The PC gaming community on Steam often moves from one game to another as a group, and where that used to mean survival games like Day Z, Rust, and Ark: Survival Evolved, it now means online multiplayer battle royale games where players fight until one person is standing like in the 1999 Japanese novel and the 2000 film Battle Royale.
Playerunknown’s Battlegrounds is the most-played game on Steam that isn’t from Valve Software (which owns the Steam service). It’s at 60,500 simultaneous players and growing, according to the Steam Stats site, putting it ahead of perennial favorites like Rocket League and Grand Theft Auto V. And it has made $11 million on Steam in its first three days after launching into Early Access on March 23, according to Bluehole More important, it is also ahead of publisher Daybreak’s H1Z1: King of the Kill, which was the previous top non-Valve game on Steam as well as the champion of the battle royale genre.

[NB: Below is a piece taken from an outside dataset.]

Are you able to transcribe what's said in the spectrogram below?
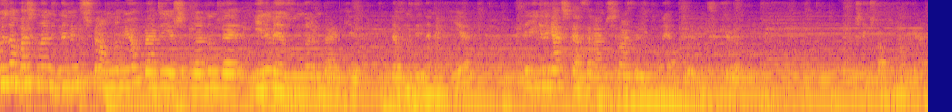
O yüzden başkalarını dinlemenin hiçbir anlamı yok. Bence yaşıtlarının ve yeni mezunların belki lafını dinlemek iyi. Ve ilgini gerçekten seven bir şey varsa bir konu yapıyorum çünkü başka hiçbir anlamı yok yani.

In Playerunknown’s Battlegrounds (as well as King of the Kill, Ark: Survival of the Fittest, and even The Division’s Survival mode), a couple dozen players enter an open-world arena all at the same time. Everyone must then scrounge for resources and weapons to take on each other in combat. The last person standing wins. This is a genre that has grown in popularity over the last couple of years, but in recent months H1Z1’s surge in popularity has made turned it into the dominant style of game on PC.
“Since our announcement about hitting $11 million in revenue after the first three days, we’ve continued to maintain our No. 1 spot on steam, which is enormous validation for our team’s hard work,” Bluehole creative director Brendan Greene explained in a note to GamesBeat. “Our focus remains ensuring that the game runs smoothly and we are addressing any concerns from the community.”
Bluehole can credit much of its success to a “right place, right time” scenario. King of the Kill is popular, but it is also buggy. Many people who love the crazy things that can happen in the H1Z1 spinoff also have deep criticisms of how broken it is. So Battlegrounds has stepped in and captured an audience that wants this type of game without some of the drawbacks in Daybreak’s take on the model.
But Playerunknown’s Success also comes from a hunger for this kind of content on the livestreaming video site Twitch. King of the Kill has skyrocketed in popularity on that platform, and Bluehole’s game has stepped in to capture a lot of that audience. More than 150,000 people were simultaneously watching broadcasts featuring Playerunknown’s Battlegrounds.
And the combination of timing and Twitch viewership has worked. Now, the question is whether Bluehole can maintain this momentum or if another game or even another genre will come and replace it in the near future.